YOUR ASSIGNMENT: Copy each record below exactly, please, and leave its pictures out.
/---
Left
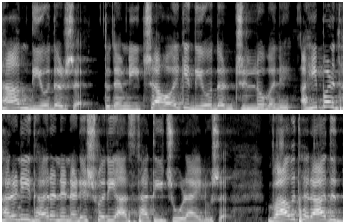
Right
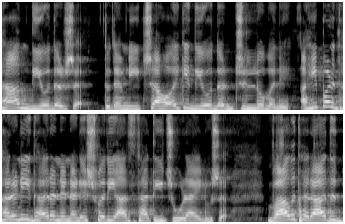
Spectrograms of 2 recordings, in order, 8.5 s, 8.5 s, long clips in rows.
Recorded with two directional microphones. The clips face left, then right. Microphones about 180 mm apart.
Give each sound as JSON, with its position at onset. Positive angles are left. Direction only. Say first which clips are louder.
{"t": 0.0, "sound": "speech", "louder": "right 4 dB", "side_deg": -40}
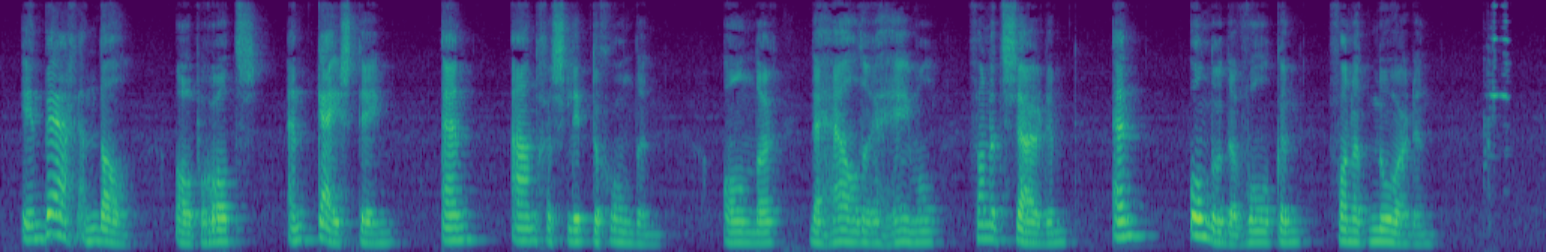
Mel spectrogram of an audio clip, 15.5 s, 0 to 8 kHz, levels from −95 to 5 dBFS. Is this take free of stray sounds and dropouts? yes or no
no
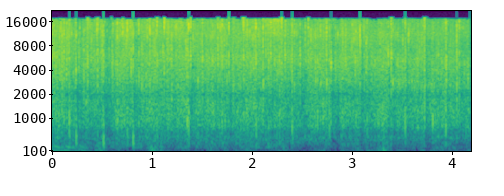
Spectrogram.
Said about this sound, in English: Yeah, you guys can clap for him.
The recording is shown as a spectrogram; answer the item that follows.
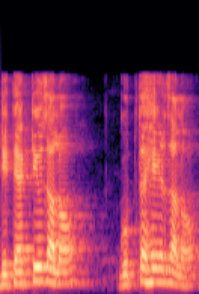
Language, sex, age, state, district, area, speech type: Goan Konkani, male, 60+, Goa, Tiswadi, rural, spontaneous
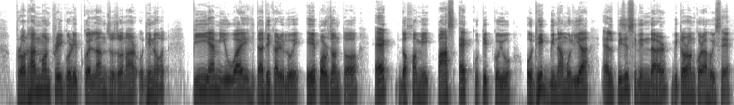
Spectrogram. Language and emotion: Assamese, neutral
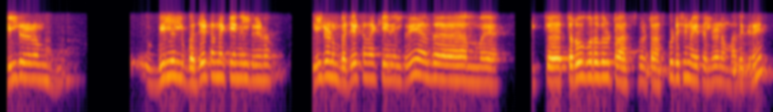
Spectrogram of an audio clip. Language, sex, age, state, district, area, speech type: Kannada, male, 18-30, Karnataka, Belgaum, rural, conversation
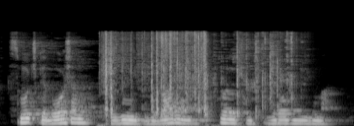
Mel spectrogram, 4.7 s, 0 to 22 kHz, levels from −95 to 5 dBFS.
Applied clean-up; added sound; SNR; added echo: classical method WPE with log-MMSE.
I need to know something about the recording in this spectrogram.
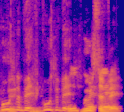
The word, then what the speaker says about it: Vucevic: He took Nikola Vucevic. How do you say it? Vucevic.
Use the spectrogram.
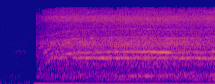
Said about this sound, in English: And then you hear it. The whoosh of a vacuum cleaner.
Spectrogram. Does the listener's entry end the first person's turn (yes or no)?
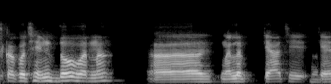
yes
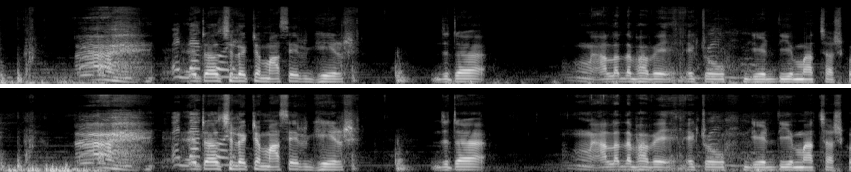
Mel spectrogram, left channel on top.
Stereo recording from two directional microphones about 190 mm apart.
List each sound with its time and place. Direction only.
0.7 s speech: 10° left (ahead or behind)
3.9 s a sound: 40° right (ahead or behind)
4.4 s speech: 10° left (ahead or behind)
6.3 s a man's voice: 5° left (ahead or behind)
6.6 s speech: 15° left (ahead or behind)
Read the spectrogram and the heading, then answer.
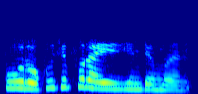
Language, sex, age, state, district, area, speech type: Bodo, female, 18-30, Assam, Chirang, rural, conversation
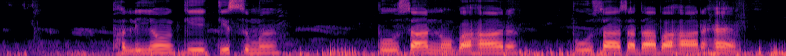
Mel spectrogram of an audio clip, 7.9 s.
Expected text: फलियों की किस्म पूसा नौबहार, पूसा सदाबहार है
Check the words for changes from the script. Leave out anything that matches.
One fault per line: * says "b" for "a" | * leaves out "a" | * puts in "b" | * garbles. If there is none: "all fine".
all fine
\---
YOUR RESPONSE:
Left
Right
Spectrograms of 2 recordings, in order, 8.5 s, 8.5 s, long clips in rows.
Recorded with two directional microphones. The clips face left, then right. Microphones about 180 mm apart.
Give each sound as JSON, with its position at onset. Positive angles are left. Direction only. Say first which clips are louder.
{"t": 0.0, "sound": "speech", "louder": "right 4 dB", "side_deg": -40}
Mel spectrogram of an audio clip, 15.5 s, 0 to 8 kHz, levels from −95 to 5 dBFS. Is this take free of stray sounds and dropouts? yes or no
no
Spectrogram.
Said about this sound, in English: Yeah, you guys can clap for him.
The recording is shown as a spectrogram; answer the item that follows.
Language, sex, age, state, district, area, speech type: Goan Konkani, male, 60+, Goa, Tiswadi, rural, spontaneous
Spectrogram. Language and emotion: Assamese, neutral
Spectrogram of an audio clip. Language, sex, age, state, district, area, speech type: Kannada, male, 18-30, Karnataka, Belgaum, rural, conversation
Mel spectrogram, 4.7 s, 0 to 22 kHz, levels from −95 to 5 dBFS.
Applied clean-up; added sound; SNR; added echo: classical method WPE with log-MMSE.
I need to know something about the recording in this spectrogram.
The word, then what the speaker says about it: Vucevic: He took Nikola Vucevic. How do you say it? Vucevic.
Use the spectrogram.
Said about this sound, in English: And then you hear it. The whoosh of a vacuum cleaner.
Spectrogram. Does the listener's entry end the first person's turn (yes or no)?
yes
Mel spectrogram, left channel on top.
Stereo recording from two directional microphones about 190 mm apart.
List each sound with its time and place. Direction only.
0.7 s speech: 10° left (ahead or behind)
3.9 s a sound: 40° right (ahead or behind)
4.4 s speech: 10° left (ahead or behind)
6.3 s a man's voice: 5° left (ahead or behind)
6.6 s speech: 15° left (ahead or behind)
Read the spectrogram and the heading, then answer.
Language, sex, age, state, district, area, speech type: Bodo, female, 18-30, Assam, Chirang, rural, conversation
Mel spectrogram of an audio clip, 7.9 s.
Expected text: फलियों की किस्म पूसा नौबहार, पूसा सदाबहार है
Check the words for changes from the script. Leave out anything that matches.
One fault per line: * says "b" for "a" | * leaves out "a" | * puts in "b" | * garbles. If there is none: "all fine".
all fine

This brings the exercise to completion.